Sunday, 2 December 2007

F is for Fusion...

The whole thing with Silks started with a throwaway comment at the end of a hurried posting of my thoughts on the various Worcester Park eateries that I’ve worked my around. "I've yet to try Silks (what is fusion food anyway?) " I wrote. Little did I expect James, the new proprietor of Silks (pictured) to be reading the blog, but he was and threw in his own two penn’orth to the conversation.

Since then, James tells me around half a dozen customers have been in to Silks mentioning the blog (and presumably quite a few others who didn’t mention it) – so it was about time I made it across the threshold myself.

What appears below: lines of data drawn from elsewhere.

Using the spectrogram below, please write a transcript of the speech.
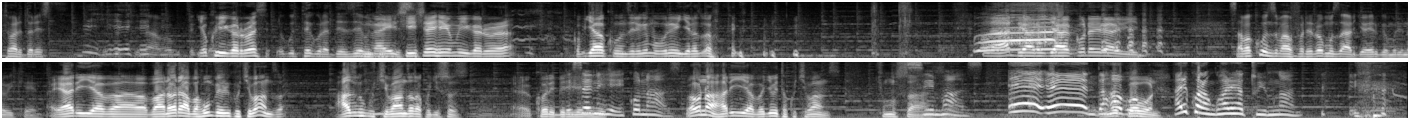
etuwari doresite yo kwigarura se yo gutegura dezemu mwayicisha he muyigarura ko byakunze rimwe mu burengerazuba n'ahandi hantu byakunda biriya bintu si abakunzi ba vore rero muzaryoherwe muri ino wikendi hariya aba- abantu hari abahumbi ku kibanza. Ahazwi nko ku kibanza ari ku gisozi. Eh, kora ibiryo ese ni he? Ko nahazi? Urabona hariya bajya bita ku kibanza. Cy'umusaza simpazi eh eh Urimo ndahabona ariko ngo hari hatuye umwana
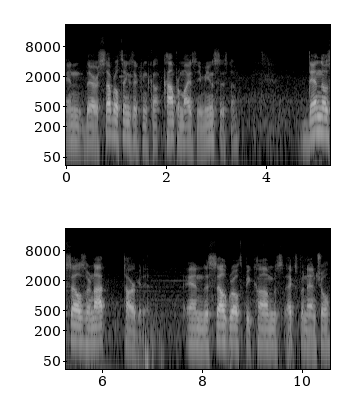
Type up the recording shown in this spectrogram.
and there are several things that can co compromise the immune system, then those cells are not targeted. And the cell growth becomes exponential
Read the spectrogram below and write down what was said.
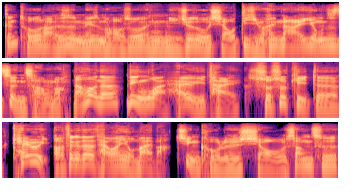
跟 Toyota 是没什么好说，你就是我小弟嘛，你 拿来用是正常嘛。然后呢，另外还有一台 Suzuki 的 Carry 哦，这个在台湾有卖吧？进口的小商车，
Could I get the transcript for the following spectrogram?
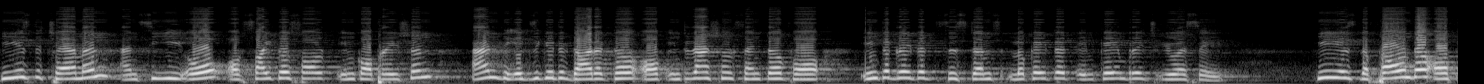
He is the chairman and CEO of Cytosolve Incorporation and the executive director of International Center for Integrated Systems located in Cambridge, USA. He is the founder of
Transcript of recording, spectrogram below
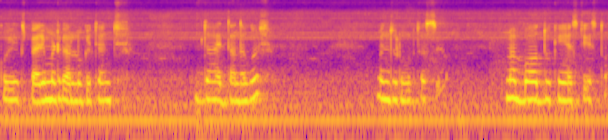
ਕੋਈ ਐਕਸਪੈਰੀਮੈਂਟ ਕਰ ਲਓ ਕਿਚਨ 'ਚ, ਜਾਂ ਇਦਾਂ ਦਾ ਕੁਝ ਮੈਨੂੰ ਜ਼ਰੂਰ ਦੱਸਿਓ। ਮੈਂ ਬਹੁਤ ਦੁਖੀ ਹਾਂ ਇਸ ਚੀਜ਼ ਤੋਂ।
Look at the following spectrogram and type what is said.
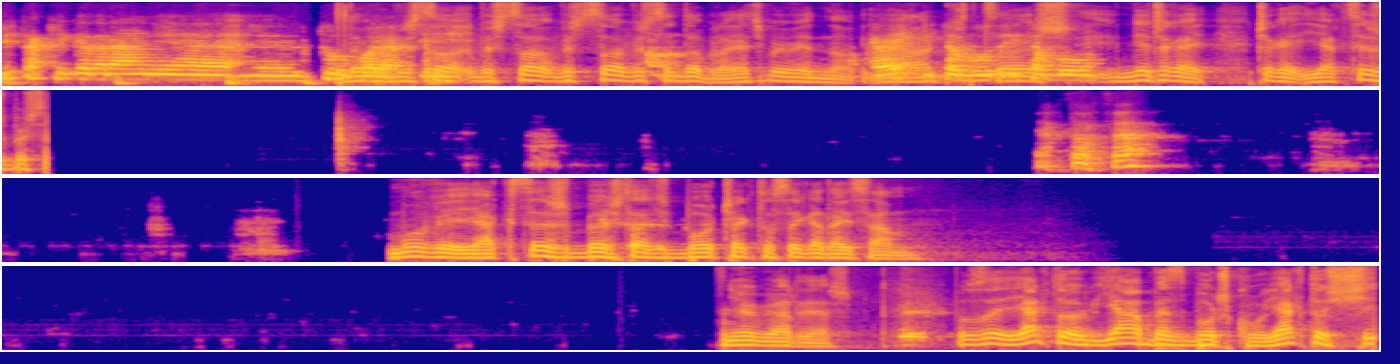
czyli takie generalnie e, turbo Dobra, wiesz jakieś. co, wiesz co, wiesz co, wiesz co, dobra, ja ci powiem jedno. Okej, Jak i to był- i to chcesz, był- Nie, czekaj, czekaj, jak chcesz bez Jak to chce? Mówię, jak chcesz besztać boczek, to se gadaj sam. Nie ogarniasz. Tym, jak to ja bez boczku, jak to sie,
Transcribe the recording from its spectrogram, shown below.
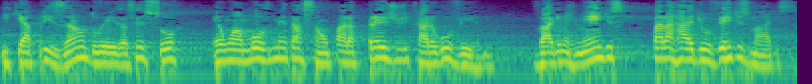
e que a prisão do ex-assessor é uma movimentação para prejudicar o governo. Wagner Mendes, para a Rádio Verdes Mares.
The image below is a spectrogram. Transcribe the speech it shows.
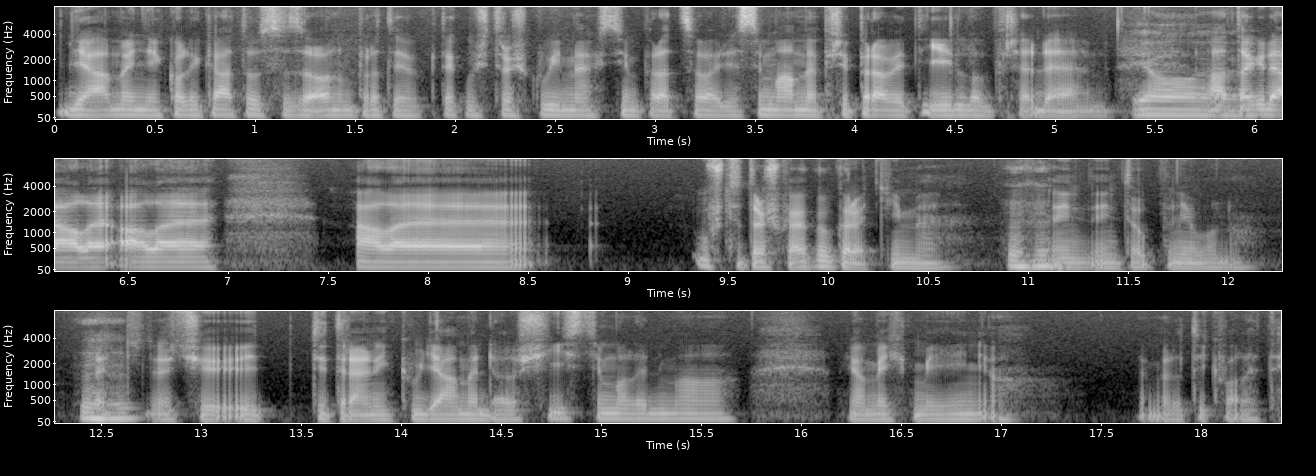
děláme několikátou sezónu pro ty, tak už trošku víme, jak s tím pracovat, že si máme připravit jídlo předem Jo, jo, a tak dále, ale, ale už to trošku jako krotíme. Mhm. Není, není to úplně ono. Teď, teď ty tréninky uděláme další s těma lidma, uděláme jich míň a jdeme do té kvality.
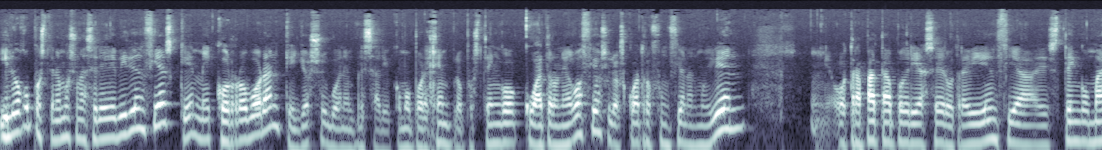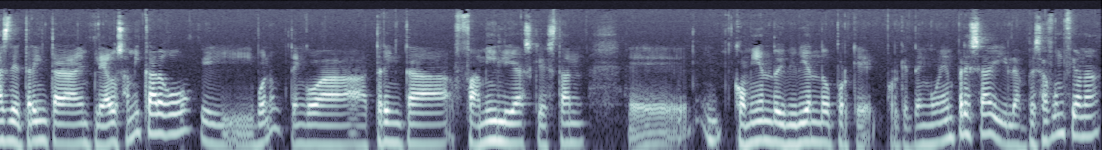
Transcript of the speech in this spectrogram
Y luego pues tenemos una serie de evidencias que me corroboran que yo soy buen empresario. Como por ejemplo, pues tengo cuatro negocios y los cuatro funcionan muy bien. Otra pata podría ser, otra evidencia es tengo más de 30 empleados a mi cargo y bueno, tengo a 30 familias que están eh, comiendo y viviendo porque, porque tengo una empresa y la empresa funciona.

Now I’m quite adventurous when it comes to food, but then again notoriously hard to please. I have a ‘thing’ about bad food and poor service in restaurants. Mrs WP knows this all too well and has grown accustomed to (and developed coping mechanisms for) my notorious fussiness – that has seen me at best kick up the Mother of all fusses and, at worst walk out of one establishment refusing to pay a penny for such appalling service and food.

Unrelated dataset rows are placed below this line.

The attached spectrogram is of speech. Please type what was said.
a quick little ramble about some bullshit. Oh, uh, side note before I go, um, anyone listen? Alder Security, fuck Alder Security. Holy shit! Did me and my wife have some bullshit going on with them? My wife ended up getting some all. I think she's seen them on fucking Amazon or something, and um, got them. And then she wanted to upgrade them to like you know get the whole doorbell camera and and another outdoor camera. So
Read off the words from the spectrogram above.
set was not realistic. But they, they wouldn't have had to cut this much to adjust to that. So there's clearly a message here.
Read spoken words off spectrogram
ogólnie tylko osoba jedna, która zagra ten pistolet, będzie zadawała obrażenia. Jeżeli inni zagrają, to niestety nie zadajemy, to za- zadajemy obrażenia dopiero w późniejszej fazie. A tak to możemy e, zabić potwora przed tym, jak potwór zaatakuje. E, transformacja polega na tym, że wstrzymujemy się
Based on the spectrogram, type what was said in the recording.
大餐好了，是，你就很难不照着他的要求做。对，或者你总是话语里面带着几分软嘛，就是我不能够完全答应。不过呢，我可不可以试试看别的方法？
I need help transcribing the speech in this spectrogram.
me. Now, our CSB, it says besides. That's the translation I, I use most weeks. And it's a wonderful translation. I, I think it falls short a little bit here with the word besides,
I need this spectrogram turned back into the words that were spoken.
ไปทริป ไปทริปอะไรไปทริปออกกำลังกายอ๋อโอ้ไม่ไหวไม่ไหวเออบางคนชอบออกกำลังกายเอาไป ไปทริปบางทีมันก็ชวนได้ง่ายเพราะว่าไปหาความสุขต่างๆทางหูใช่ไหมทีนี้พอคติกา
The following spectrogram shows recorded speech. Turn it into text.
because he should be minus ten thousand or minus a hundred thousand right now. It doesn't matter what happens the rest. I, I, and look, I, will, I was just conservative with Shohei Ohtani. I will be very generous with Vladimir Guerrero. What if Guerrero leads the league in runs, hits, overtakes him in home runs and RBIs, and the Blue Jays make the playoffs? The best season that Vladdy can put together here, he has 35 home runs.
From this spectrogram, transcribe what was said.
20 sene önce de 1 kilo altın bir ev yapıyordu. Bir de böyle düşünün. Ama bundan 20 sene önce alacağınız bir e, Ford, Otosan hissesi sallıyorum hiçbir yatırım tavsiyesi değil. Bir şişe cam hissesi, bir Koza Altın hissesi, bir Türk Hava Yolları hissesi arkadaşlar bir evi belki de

Looking back I can't really recall what it was that put me off dining at Silks. I think perhaps it was the zebra print chairs that put me off. Then there was the feeling that it looked like a great place for a hen night or an office party, but not for a quiet meal – and by association that it would be great fun but not great food.

I think, though, it was the whole thing about ‘fusion’ – consigned, in my mind at least, to the food-fashion history books, along with nouvelle cuisine and carveries. For a start, there's the problem of what fusion really is – it certainly flies in the face of Gordon Ramsay’s obscenity-filled mantra of simplifying your menus and concentrating on one-f*#king thing.

Were it not for James’ reassurance on this blog that they did have three specialised chefs concentrating on each area of cuisine, I would have gone on assuming that attempting to blend Chinese, Thai and Italian meant being a Jack of all trades and master of none.

Once I had arrived, and unmasked myself as the mysterious Worcester Park blogger, the first challenge was to get to grips with the extensive. By them time I had read through the main courses I had all but forgotten what I’d selected for starters – but better to have too broad a choice than too narrow.

For starter, I opted for scallops wrapped in pancetta with asparagus and cooked in Sake wine, whilst Mrs WP went for the Pan Fried Gyozas Pork Dumplings. For the main course, the delightfully titled ‘Moo Yang’ (that’s char-grilled marinated pork with thai herbs and chilli sauce) and for Mrs WP the somewhat less pronounceable Phad Bal Krapow (stir-fried pork, garlic, basil and chillies, in case you were wondering).

Expectations were high, and I’m pleased to say the food certainly didn’t disappoint. Balancing flavours correctly in any dish, especially those with an oriental influence, is a hard craft to master - get it slightly wrong and one flavour can completely overpower the others. Yet all the dishes we had displayed the perfect balance of and blend of complementary flavours in the meats, the salads and the vegetables - every mouthful seemed to bring with it a new rush of flavour, and no on element was overbearing.

For Mrs WP, brought up in a land far far away where food comes straight from the field and not the freezer, freshness is a must - so a definite thumbs up for the freshness and flavour of the ingredients at Silks. (Incidentally, it took Mrs WP's feminine insight to notice that, for some reason, the restaurant’s clientele were over 80% women).

Right from James’ initial comment on the blog, his boundless energy and passion for his restaurant was clear, and this was evident on the evening as he enthusiastically worked the floor chatting to the clientele, guiding them through with the somewhat daunting menu choices and filling the place with a clear passion for good service and good food.

James doesn’t shy away from the restaurant’s historic failings – under his management improvements are already underway to the d├ęcor, customer service has been sharpened up and with time the menu will be simplified and honed. Perhaps the ‘fusion’ idea will give way to concentration on one specific area of influence. Most would have no problem with the co-existence of Chinese and Thai, but the Italian aspect to the menu seemed out of character with the predominantly contemporary-Oriental theme, so perhaps that would be the most logical aspect to drop (besides there is already a glut of Italian eateries in Worcester Park).

My New Year’s resolution was to avoid chain restaurants. Granted, some can serve up perfectly good fare, but not for me their blandness, their uniformity and the staff in them who care little for the food or the service they provide. A trip to Silks confirmed my reasoning behind that resolution. What you have in James is a proprietor who has a passion for what his establishment does, and channels that into attention to detail, a fantastic welcome and mouth-wateringly fresh and inviting food.

For flavour, service and quality I can't fault Silks at all. I’m genuinely pleased I made the discovery and will definitely be back again soon. So perhaps next time you pass, you too will look beyond the zebra print chairs. And when you do go in, tell them the Worcester Park blog sent you. ;-)

UPDATE: Silks restaurant closed on January 1st 2009